Sadly, this is a common misconception. Part of the problem is that we’re so concerned with appearances. We get dressed up, paste smiles on our faces, and sing like we don’t have a care in the world.
The reality is, however, that life is difficult. We struggle. We get hurt. We fall down. Our kids need to see a faith that falls down, gets back up, and keeps going.
When they see that, they begin to develop a confidence in Christ’s ability to sustain the weary. They learn to trust Him when the way isn’t easy.
We must also teach our children that Jesus Christ isn’t a walk-away Joe.
People can be fickle. Today, with a click of a mouse, someone can “unfriend” a person they’ve known for 20 years. The one who praises you today can be the one who persecutes you tomorrow. Relationships are treated as disposable, which can make a person feel insecure about any relationship.
Our kids need to know that God loves them with an everlasting, enduring, never-going-to-leave-them kind of love.
They need to know that there isn’t anything they can do, no mistake they can make, no place they can go that will make Him walk away. They can be confident in His love for them. They can trust Him with their hearts, their dreams, and their lives.
We want confident kids. Let’s just make sure they find their confidence in the right place.
“For You are my hope, LORD God, my confidence from my youth” (Psalm 71:5).
Article courtesy of HomeLife Magazine

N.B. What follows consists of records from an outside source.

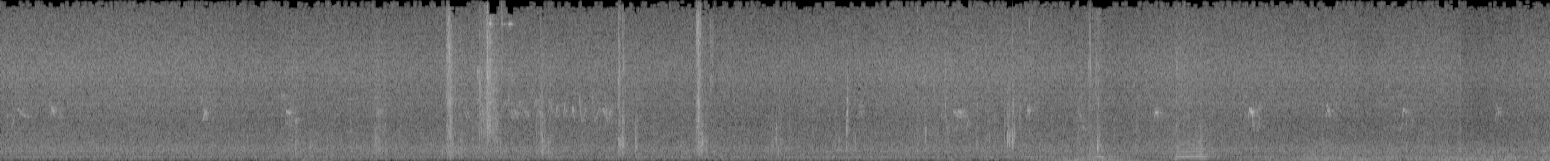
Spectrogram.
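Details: Bees buzzing in a steady droning hum with a band around the low-mid register, occasional clicks and taps, the hum thickening and growing louder in the last third.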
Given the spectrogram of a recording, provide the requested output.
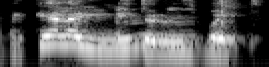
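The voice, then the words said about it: St. Croix island accent. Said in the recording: “she's an island woman. She was from St. Croix, so she also had the accent.”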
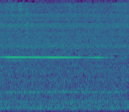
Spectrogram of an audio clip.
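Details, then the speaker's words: E-beam evaporator turbo pump decelerating during slow nitrogen vent (low vent used to avoid turbo damage) as pressure rises: thin steady high whine over soft rushing hiss, normal spin-down before switching to fast vent. "So keep it on low, and you can start the vent, and it'll bleed a little bit of nitrogen. You'll see the pump, the pressure goes up, you can hear the pump decelerate."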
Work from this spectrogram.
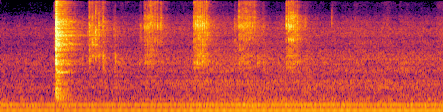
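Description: A wrench breaks loose a brake caliper bolt on a squarebody Chevy with one sharp crack, followed by a few quieter ratcheting clicks over a steady low hum.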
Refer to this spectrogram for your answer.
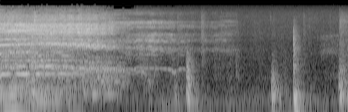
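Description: A horse lets out a loud, drawn-out whinny that trails off after about two seconds, followed by a few sharp, scattered hoof clops.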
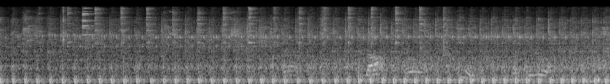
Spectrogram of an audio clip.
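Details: Overhauled TMX155 single-cylinder motorcycle at idle: steady, even putter with no knock riding on top; runs smoothly, with a raspy exhaust from a holed muffler.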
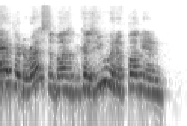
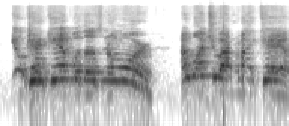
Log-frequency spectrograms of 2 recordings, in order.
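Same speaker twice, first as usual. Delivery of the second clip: put-on yelling, higher pitch; 9 semitones higher than usual. Retelling an argument at a camp: imitating someone yelling. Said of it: "they're yelling at each other".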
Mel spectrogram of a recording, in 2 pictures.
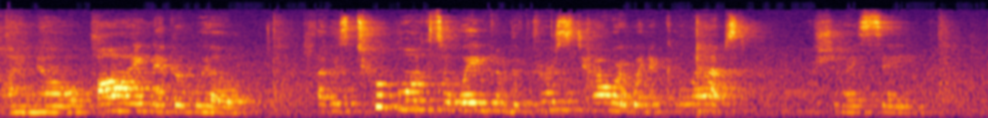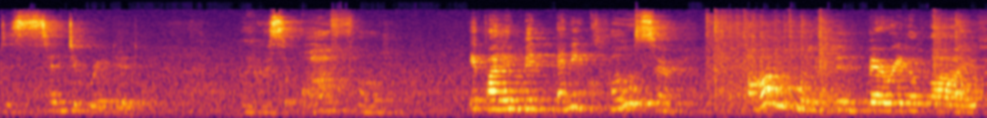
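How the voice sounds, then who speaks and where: A woman playing a sharp-tongued, sceptical character in a staged reading, with a wry, pointed way of talking. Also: a little high, measured pace, natural voice. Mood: sombre. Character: sharp-tongued, sceptical anti-war New Yorker woman. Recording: echoey hall, distant mic, clear noise.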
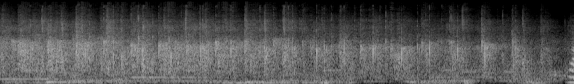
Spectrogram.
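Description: Audience at a school festival inauguration applauding to welcome the chief guest, a dense steady clapping from a crowd that runs throughout and tapers slightly near the end.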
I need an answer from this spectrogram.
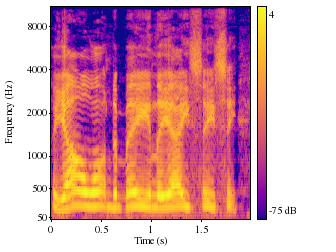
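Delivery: very high, scratchy, creaky jeering voice. Talking about rival Wolfpack fans laughing; impression of an NC State fan. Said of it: "Do your do your impression of an N C State fan again".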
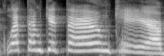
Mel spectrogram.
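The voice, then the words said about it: Put-on New York accent. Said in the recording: “that was my terrible New York accent. ... That was good.”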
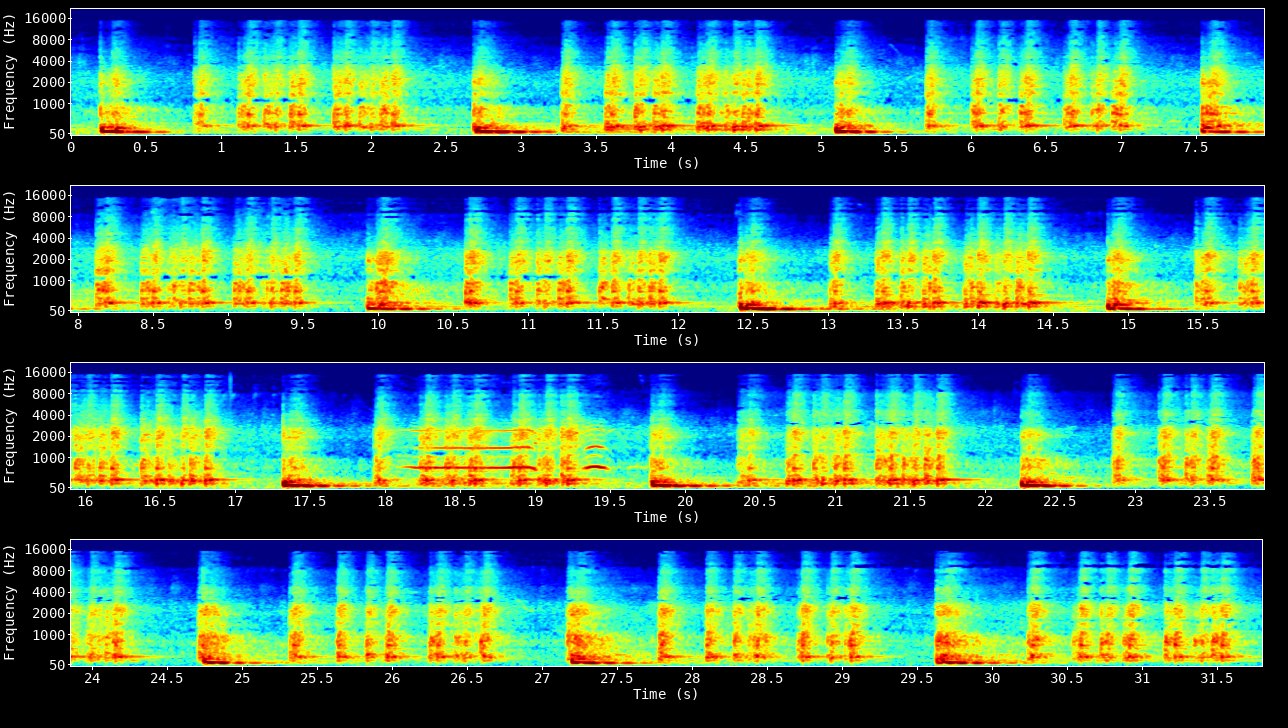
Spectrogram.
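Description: Marching drums beating time for a parade march past: snare-drum rolls with a deep bass-drum stroke about every two and a half seconds. A single held tone sounds for about a second and a half a little past the middle.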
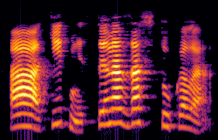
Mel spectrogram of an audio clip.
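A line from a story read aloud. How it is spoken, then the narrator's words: Joyful. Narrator (Russian): радостно говорит Битти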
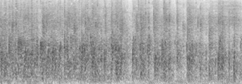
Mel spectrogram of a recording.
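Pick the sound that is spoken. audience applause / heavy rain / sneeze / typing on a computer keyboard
audience applause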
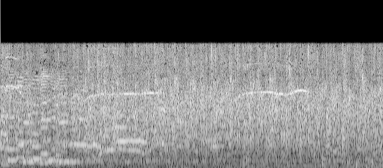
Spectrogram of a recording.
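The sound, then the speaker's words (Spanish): Sustained audience applause welcoming a trumpet player, a dense, steady clatter of many hands clapping at once, staying loud for several seconds with a few faint voices and whoops rising over it. “Extendemos el aplauso para recibir a la dorada trompeta de inglés.”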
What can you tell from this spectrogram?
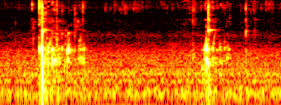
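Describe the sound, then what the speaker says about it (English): A paintbrush swished and tapped in a water jar during a colour portrait drawing, giving two short splashy bursts of dripping and sloshing about two seconds apart, close and quiet. "Rinse off my brush."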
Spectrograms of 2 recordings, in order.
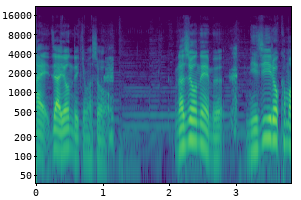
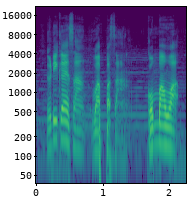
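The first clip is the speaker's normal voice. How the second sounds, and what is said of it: Imitates another person's voice. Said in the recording (Japanese): “声真似します、僕。虹色かまぼこさんの。”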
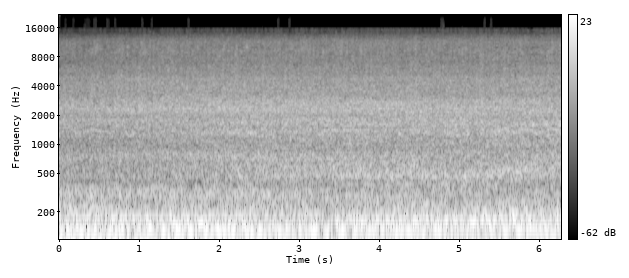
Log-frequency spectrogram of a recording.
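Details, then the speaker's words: 1999–2006 Silverado/Sierra V8 after head gasket replacement and BTR Stage II truck cam install, single-in single-out Flowmaster exhaust; deep, choppy idle with a steady rhythmic cam lope and crunchy tone, clean with no knocks or misses; normal lopey cam idle. "steady i don't know if you guys can hear it but we lopping we are loping [Music] hear that crunchiness oh man that's only single in single out flowmaster effect imagine if i ran through duels but this thing sounds killer"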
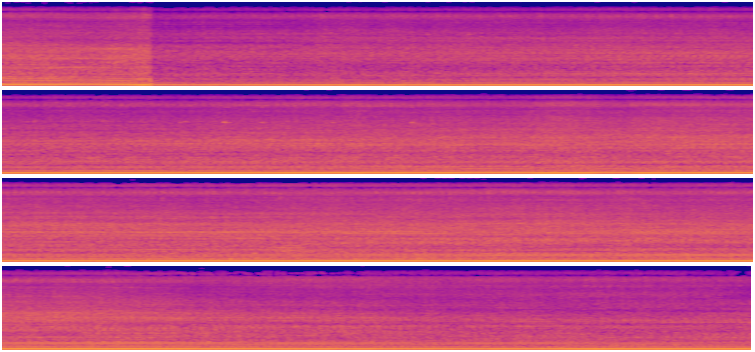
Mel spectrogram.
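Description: Diesel engine of a small crawler bulldozer running steadily with a low, even hum while it pushes soil. The sound shifts abruptly about a second and a half in.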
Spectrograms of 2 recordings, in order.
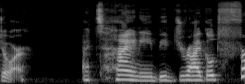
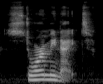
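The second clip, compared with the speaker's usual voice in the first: ordinary delivery, nothing marked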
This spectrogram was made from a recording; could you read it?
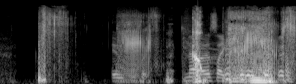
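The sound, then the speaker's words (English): A person imitates a wet fart with their mouth, a few sputtering, buzzy bursts with flapping texture, fairly loud, with no real talking. “that would sound like a wet fart.”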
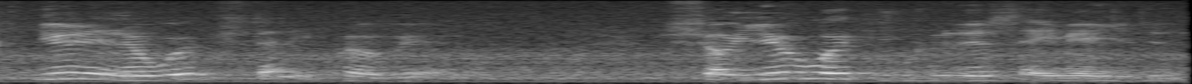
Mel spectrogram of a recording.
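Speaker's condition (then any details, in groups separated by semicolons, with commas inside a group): Cerebral palsy; from birth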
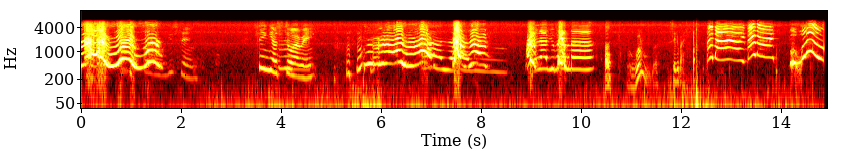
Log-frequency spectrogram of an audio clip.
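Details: Puppy "talking" and singing to his owner, telling her he loves her: chattering bursts of short, bent howls and yips in quick irregular phrases, pitch swooping up and down, with brief pauses between groups.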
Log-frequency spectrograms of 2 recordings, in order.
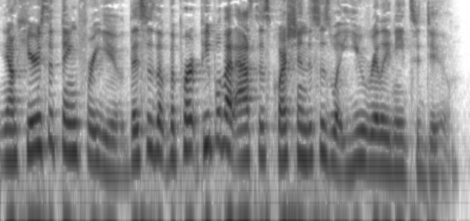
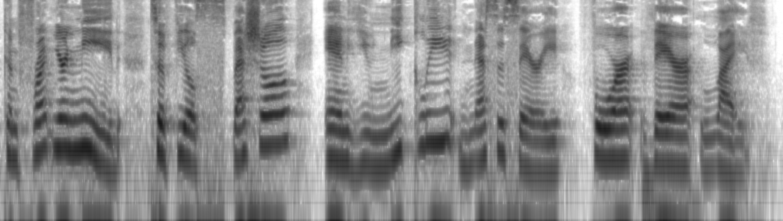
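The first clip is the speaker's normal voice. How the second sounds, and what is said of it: Raised, emphatic voice. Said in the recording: “I'm raising my voice because it's important.”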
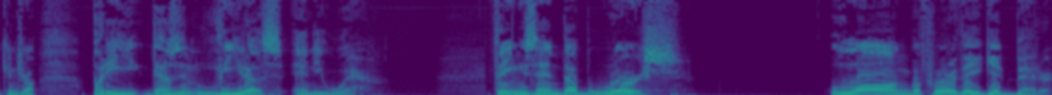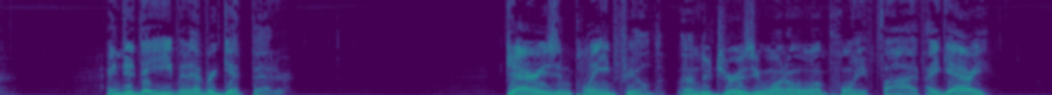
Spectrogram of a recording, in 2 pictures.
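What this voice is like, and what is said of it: New Jersey Hudson County accent. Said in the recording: “you have your Hudson County accent like I do”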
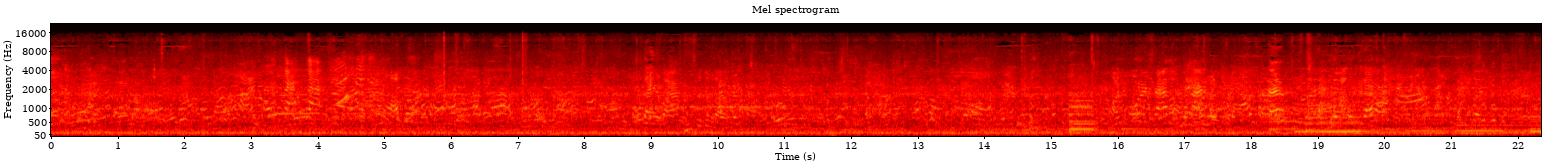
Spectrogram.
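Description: Music plays over loudspeakers from a stage.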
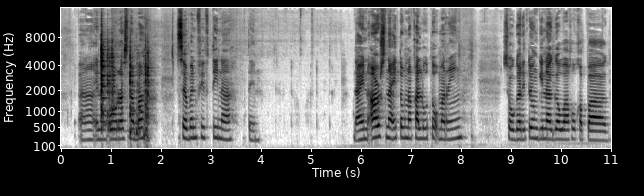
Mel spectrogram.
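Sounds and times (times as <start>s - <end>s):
woman's voice: 0.4s - 4.0s, 5.8s - 8.2s, 8.9s - 11.0s.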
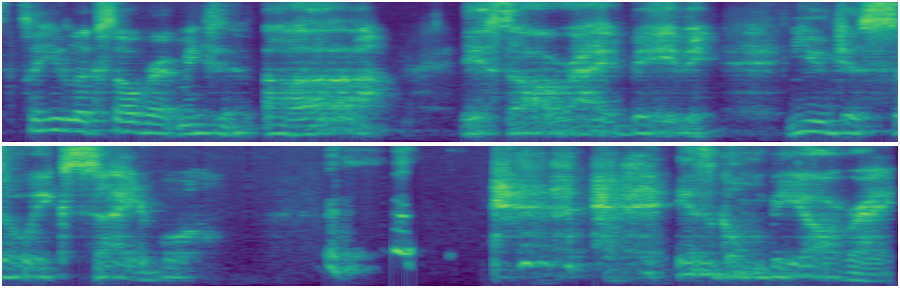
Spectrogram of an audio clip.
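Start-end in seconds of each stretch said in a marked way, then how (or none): 1.3-9.0 put-on deep, gravelly voice, pitched lower. Retelling what a partner said at the park: imitating a deep gravelly voice. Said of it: "deep, grovelly, naturally grovelly, uh, [name] voice".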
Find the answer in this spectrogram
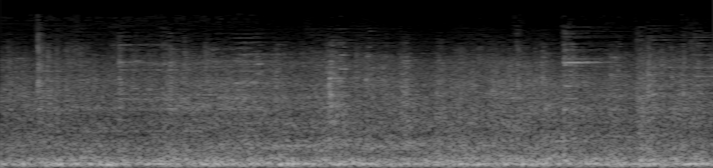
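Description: Double-stack intermodal freight train rolling by: a steady low rumble of steel wheels on rail, with scattered clacks as the well cars pass over the rail joints.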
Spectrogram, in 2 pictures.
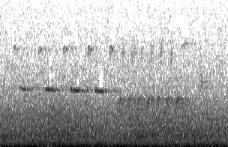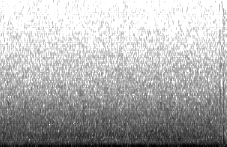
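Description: Birds chirping faintly: a thin high whistle in the first second or so, then a short run of chirps, over a steady low hum of outdoor background noise.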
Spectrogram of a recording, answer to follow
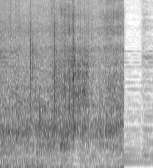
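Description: Skateboard wheels rolling on a concrete bowl, a noisy rumble with a few sharp clacks; the sound drops away abruptly near the end.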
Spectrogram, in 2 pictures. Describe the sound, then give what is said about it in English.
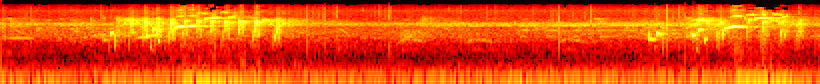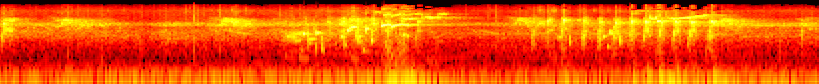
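A male and a female parasitic cowbird call together in four bursts: the male's high squeals and liquid gurgles mix with the female's rapid chatter, over a steady low rumble. “and the two birds together.”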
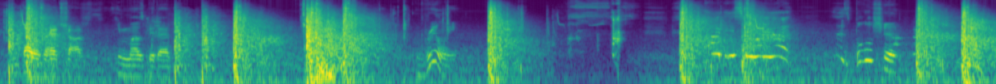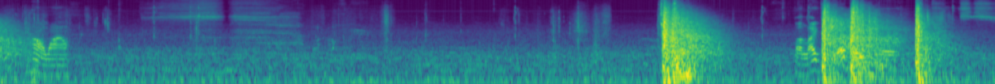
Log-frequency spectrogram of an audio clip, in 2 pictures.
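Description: Gunshots crack loudly, one after another.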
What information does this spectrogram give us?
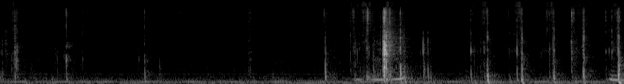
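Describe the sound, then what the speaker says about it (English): Tarot cards are shuffled by hand in a quiet room, a soft run of faint riffles and taps with scattered small clicks, louder toward the end. "I shuffle one additional time so you all can see that I did shuffle"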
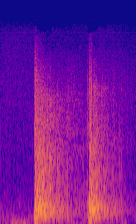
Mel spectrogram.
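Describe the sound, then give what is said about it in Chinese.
A fuse charge detonates at barbed wire on an enemy line at night. Two sharp, loud bursts arrive about a second apart, each hitting suddenly and then decaying into a rough rumble. “导火索很快被引爆了”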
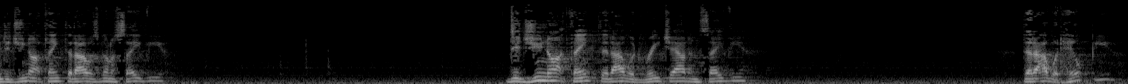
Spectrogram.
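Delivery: soft, gentle reassurance; reassuring. Retold or imitated. Jesus reassuring the sinking Peter, soft and gentle. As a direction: comfort him quietly.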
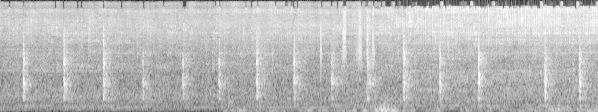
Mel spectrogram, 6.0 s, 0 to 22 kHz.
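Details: Saris H3 trainer: sharp, even knock almost three times a second over the trainer's low hum; unit was sent to Saris, who fixed it.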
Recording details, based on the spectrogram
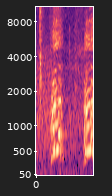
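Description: A dog gives two short barks in quick succession, close and moderately loud, with a quiet gap between them.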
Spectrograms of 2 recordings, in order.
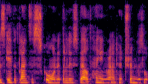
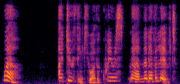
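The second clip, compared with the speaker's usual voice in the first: put-on higher, indignant young girl; girl's voice; 8 semitones higher than usual. A narrator's reading. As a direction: play Rose, shocked and huffy.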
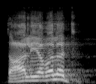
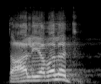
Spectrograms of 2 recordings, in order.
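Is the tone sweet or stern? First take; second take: stern; stern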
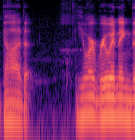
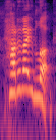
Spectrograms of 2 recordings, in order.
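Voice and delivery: eager; 14 semitones higher, 10 dB louder than usual. Acted. Heroine fishing for compliment.

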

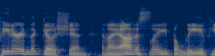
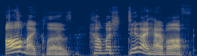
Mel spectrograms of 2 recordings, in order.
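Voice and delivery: shocked; 7 semitones higher, 11 dB louder than usual. Acted. Heroine shocked at ghost.

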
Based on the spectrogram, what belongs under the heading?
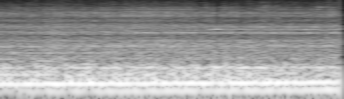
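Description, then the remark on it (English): The small two-stroke engine of a tuk-tuk, a small canopied three-wheeled rickshaw in India, idles steadily, a constant buzzing chug with a strong low hum and no breaks over the short stretch; no one speaks. “A tuk-tuk is so nicknamed because of the repetitive chuckle of its small two-stroke engine.”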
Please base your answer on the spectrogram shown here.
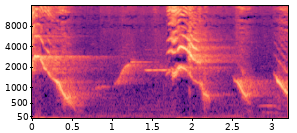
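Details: Whistled calls from a young common hill myna in its natural voice, not yet talking: a long falling whistle, a level mid-pitched note, then sharp descending whistles repeated toward the end.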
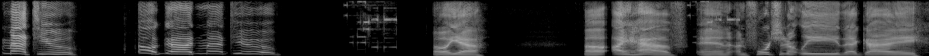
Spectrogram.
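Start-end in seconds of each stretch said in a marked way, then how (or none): 0.1-2.8 high, calling someone's name. Real, not acted. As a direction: call Matthew from across.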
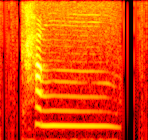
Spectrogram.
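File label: "kang3", Cantonese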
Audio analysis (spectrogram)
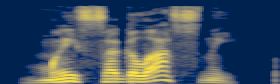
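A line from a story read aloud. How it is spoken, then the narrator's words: Hiss. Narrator (Russian): прошипел он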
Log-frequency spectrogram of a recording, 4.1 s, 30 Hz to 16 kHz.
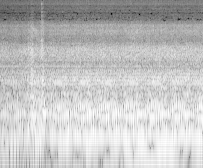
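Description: Pump motor of a 3-in-1 LCD laminating machine running with a steady hum as the laminating cycle builds pressure, growing louder over the first two seconds and then holding level; a light click about a second in.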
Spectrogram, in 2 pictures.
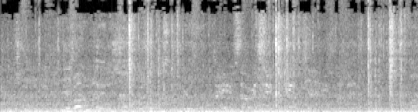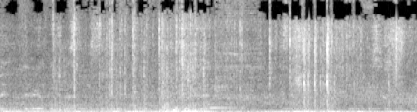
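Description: Steady low rumble of a bus's engine and tyres on the road, heard from inside the bus as it drives.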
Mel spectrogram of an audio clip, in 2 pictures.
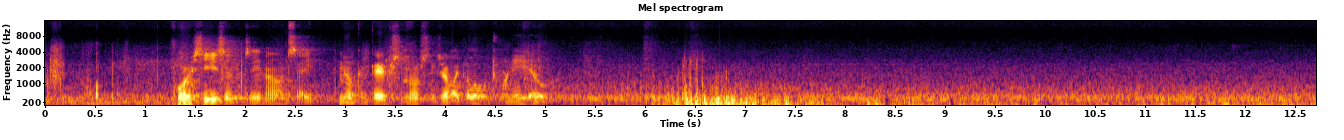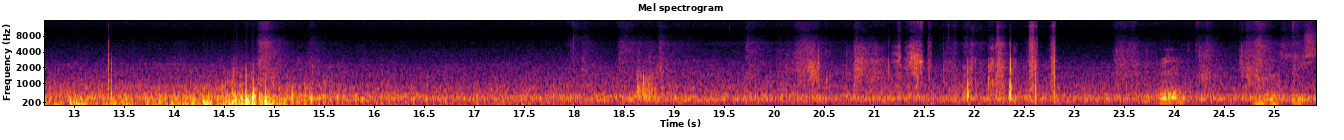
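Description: A ceiling fan hums steadily as its blades spin.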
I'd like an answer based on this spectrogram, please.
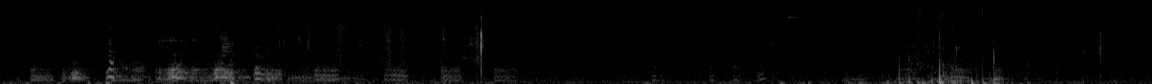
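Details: Cardigan Welsh Corgi pups playing in a garden on 16 October 2020: a quick run of soft, squeaky whimpers and yips over the first few seconds, then rustling and low outdoor noise.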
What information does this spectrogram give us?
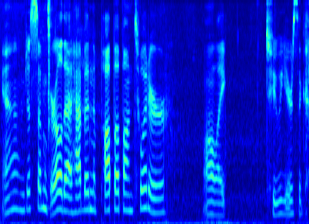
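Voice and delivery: normal talking voice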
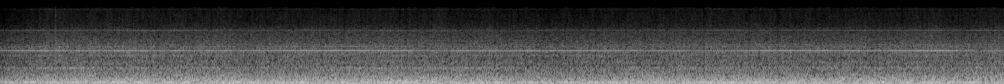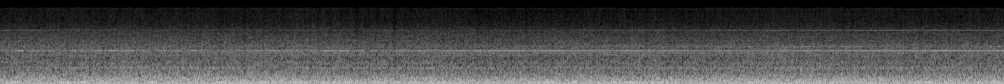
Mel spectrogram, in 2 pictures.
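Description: Aircraft engine noise heard from inside the cabin: a steady loud drone with a low hum and a few constant high-pitched whines.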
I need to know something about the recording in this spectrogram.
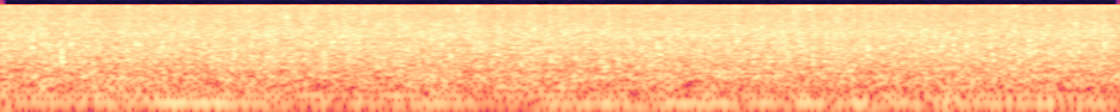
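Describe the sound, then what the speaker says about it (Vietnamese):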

Stacy Edwards is a trucker’s daughter and a pastor’s wife. She and her husband, Michael, have five daughters. An avid blogger, you can read more about her at servantslife.com.